WORK TO BE COMPLETED: Exclude any images and output the remaining records exactly.

Start of EXTRACTED INFORMATION

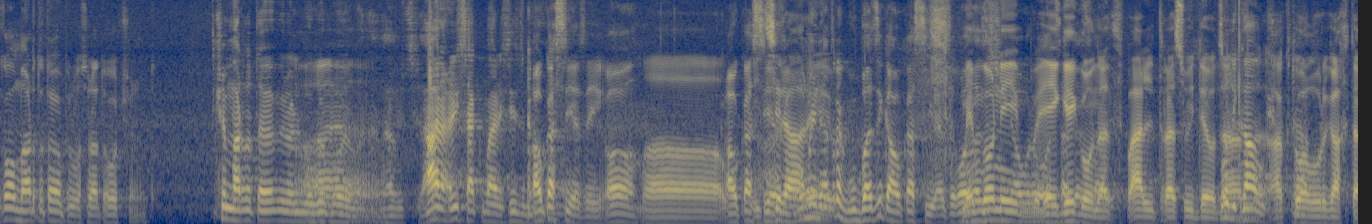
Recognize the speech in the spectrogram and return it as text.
იყო მარტო ტევპილოს რატო ვაჩვენოთ? ჩვენ მარტო ტელევიზიორი მოგებოება და რა ვიცი არ არის საკმარისი ძმა კავკასიაზე იყო? აა კავკასიაზე. რა მომენ არის? ატრა გუბაზი კავკასიაზე. მე მგონი ეგეგონათ პალიტრას ვიდეო ძალიან აქტუალური გახდა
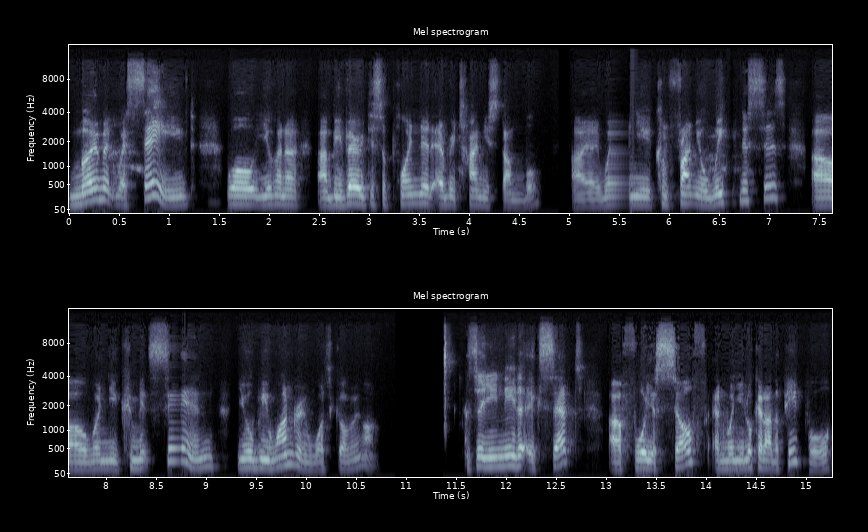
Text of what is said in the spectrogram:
moment we're saved, well, you're going to uh, be very disappointed every time you stumble. Uh, when you confront your weaknesses, uh, when you commit sin, you'll be wondering what's going on. So you need to accept uh, for yourself and when you look at other people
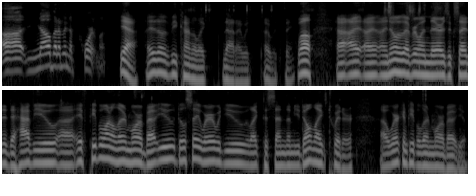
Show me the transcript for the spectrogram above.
Uh, no, but I've been to Portland. Yeah, it'll be kind of like that. I would, I would think. Well, uh, I, I, I know everyone there is excited to have you. Uh, if people want to learn more about you, Dulce, where would you like to send them? You don't like Twitter. Uh, where can people learn more about you?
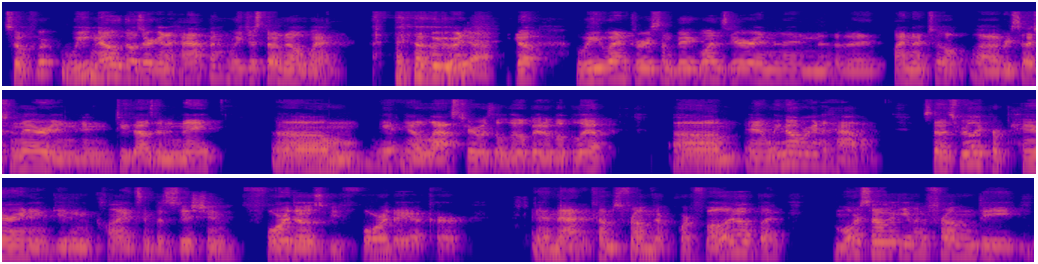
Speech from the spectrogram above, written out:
so for, we know those are going to happen. We just don't know when. we went, yeah. You know, we went through some big ones here in, in the financial uh, recession there in, in 2008. Um, you know, last year was a little bit of a blip, um, and we know we're going to have them. So it's really preparing and getting clients in position for those before they occur. And that comes from their portfolio, but more so even from the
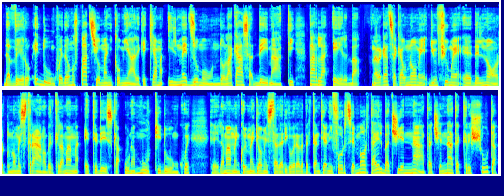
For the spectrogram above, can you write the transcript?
davvero. E dunque da uno spazio manicomiale che chiama il mezzo mondo, la casa dei matti, parla Elba, una ragazza che ha un nome di un fiume eh, del nord, un nome strano perché la mamma è tedesca, una Mutti dunque. Eh, la mamma in quel manicomio è stata ricoverata per tanti anni, forse è morta. Elba ci è nata, ci è nata, è cresciuta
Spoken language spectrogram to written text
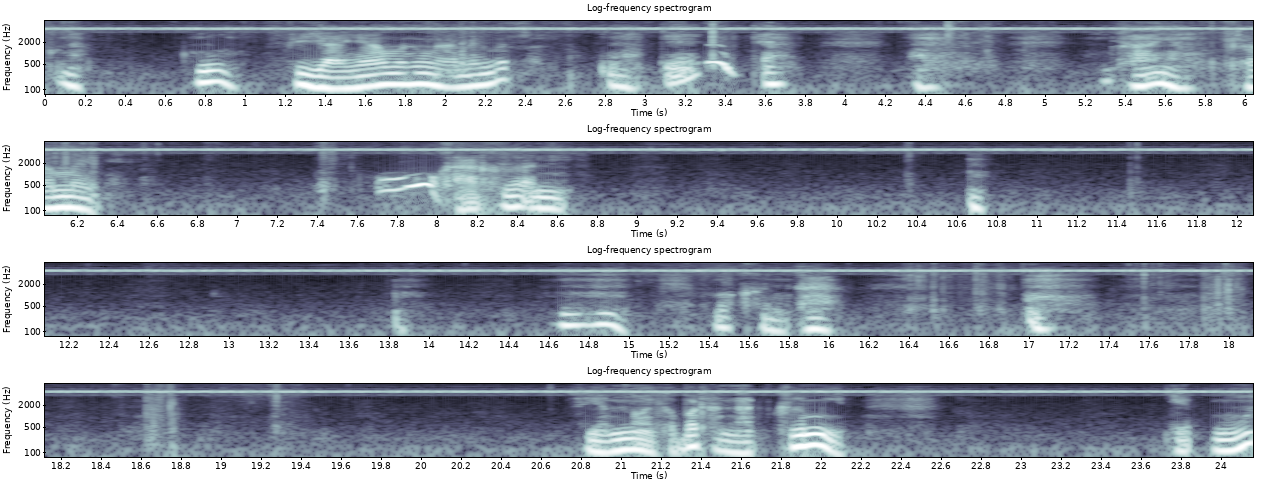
ปุ่นนะนู่นพี่ใหญ่ยาวมันทั้งนานเป็นเบิดแกแกขาอย่างครับไม่โอ้ขาคืออันนี้อืมบ่ขึ้นค่ะ สียมหน่อยกับบ่ถนัดคือมีดเก็บเนื้อ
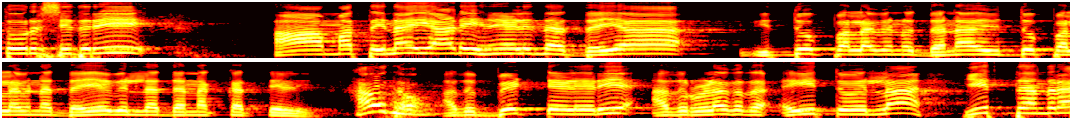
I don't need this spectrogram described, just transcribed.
ತೋರಿಸಿದ್ರಿ. ಆ ಮತ್ತು ಇನ್ನ ಯಾಡಿ ಹೇಳಿದ ದಯ ಇದ್ದು ಫಲವಿನ ದನ ಇದ್ದು ಫಲವಿನ ದಯವಿಲ್ಲ ದನಕ್ಕತ್ತೇಳಿ ಹೌದು. ಅದು ಬಿಟ್ಟು ಹೇಳಿರಿ ಅದ್ರೊಳಗದ ಐತೋ ಇಲ್ಲ ಇತ್ತಂದ್ರೆ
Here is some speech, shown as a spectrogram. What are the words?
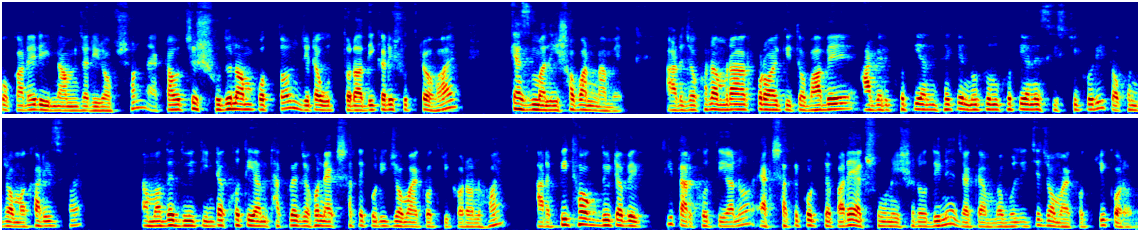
প্রকারের এই নামজারির অপশন একটা হচ্ছে শুধু নামপত্তন যেটা উত্তরাধিকারী সূত্রে হয় এজমালি সবার নামে। আর যখন আমরা ক্রয়কৃত ভাবে আগের খতিয়ান থেকে নতুন খতিয়ানের সৃষ্টি করি, তখন জমা খারিজ হয়। আমাদের দুই তিনটা খতিয়ান থাকলে যখন একসাথে করি, জমা একত্রীকরণ হয়। আর পৃথক দুইটা ব্যক্তি তার খতিয়ানও একসাথে করতে পারে একশো উনিশের অধীনে যাকে আমরা বলি যে জমা একত্রীকরণ।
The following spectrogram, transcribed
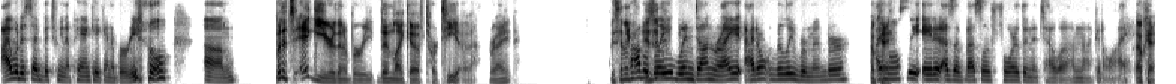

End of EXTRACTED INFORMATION

TASK RESULT:
Recognize the speech in the spectrogram and return it as text.
იყო მარტო ტევპილოს რატო ვაჩვენოთ? ჩვენ მარტო ტელევიზიორი მოგებოება და რა ვიცი არ არის საკმარისი ძმა კავკასიაზე იყო? აა კავკასიაზე. რა მომენ არის? ატრა გუბაზი კავკასიაზე. მე მგონი ეგეგონათ პალიტრას ვიდეო ძალიან აქტუალური გახდა
Text of what is said in the spectrogram:
moment we're saved, well, you're going to uh, be very disappointed every time you stumble. Uh, when you confront your weaknesses, uh, when you commit sin, you'll be wondering what's going on. So you need to accept uh, for yourself and when you look at other people
Show me the transcript for the spectrogram above.
Uh, no, but I've been to Portland. Yeah, it'll be kind of like that. I would, I would think. Well, uh, I, I, I know everyone there is excited to have you. Uh, if people want to learn more about you, Dulce, where would you like to send them? You don't like Twitter. Uh, where can people learn more about you?
Speech from the spectrogram above, written out:
so for, we know those are going to happen. We just don't know when. we went, yeah. You know, we went through some big ones here in, in the financial uh, recession there in, in 2008. Um, you know, last year was a little bit of a blip, um, and we know we're going to have them. So it's really preparing and getting clients in position for those before they occur. And that comes from their portfolio, but more so even from the
For the spectrogram above, can you write the transcript?
davvero. E dunque da uno spazio manicomiale che chiama il mezzo mondo, la casa dei matti, parla Elba, una ragazza che ha un nome di un fiume eh, del nord, un nome strano perché la mamma è tedesca, una Mutti dunque. Eh, la mamma in quel manicomio è stata ricoverata per tanti anni, forse è morta. Elba ci è nata, ci è nata, è cresciuta
Spoken language spectrogram to written text
ปุ่นนะนู่นพี่ใหญ่ยาวมันทั้งนานเป็นเบิดแกแกขาอย่างครับไม่โอ้ขาคืออันนี้อืมบ่ขึ้นค่ะ สียมหน่อยกับบ่ถนัดคือมีดเก็บเนื้อ
I don't need this spectrogram described, just transcribed.
ತೋರಿಸಿದ್ರಿ. ಆ ಮತ್ತು ಇನ್ನ ಯಾಡಿ ಹೇಳಿದ ದಯ ಇದ್ದು ಫಲವಿನ ದನ ಇದ್ದು ಫಲವಿನ ದಯವಿಲ್ಲ ದನಕ್ಕತ್ತೇಳಿ ಹೌದು. ಅದು ಬಿಟ್ಟು ಹೇಳಿರಿ ಅದ್ರೊಳಗದ ಐತೋ ಇಲ್ಲ ಇತ್ತಂದ್ರೆ
Here is some speech, shown as a spectrogram. What are the words?
প্রকারের এই নামজারির অপশন একটা হচ্ছে শুধু নামপত্তন যেটা উত্তরাধিকারী সূত্রে হয় এজমালি সবার নামে। আর যখন আমরা ক্রয়কৃত ভাবে আগের খতিয়ান থেকে নতুন খতিয়ানের সৃষ্টি করি, তখন জমা খারিজ হয়। আমাদের দুই তিনটা খতিয়ান থাকলে যখন একসাথে করি, জমা একত্রীকরণ হয়। আর পৃথক দুইটা ব্যক্তি তার খতিয়ানও একসাথে করতে পারে একশো উনিশের অধীনে যাকে আমরা বলি যে জমা একত্রীকরণ।
The following spectrogram, transcribed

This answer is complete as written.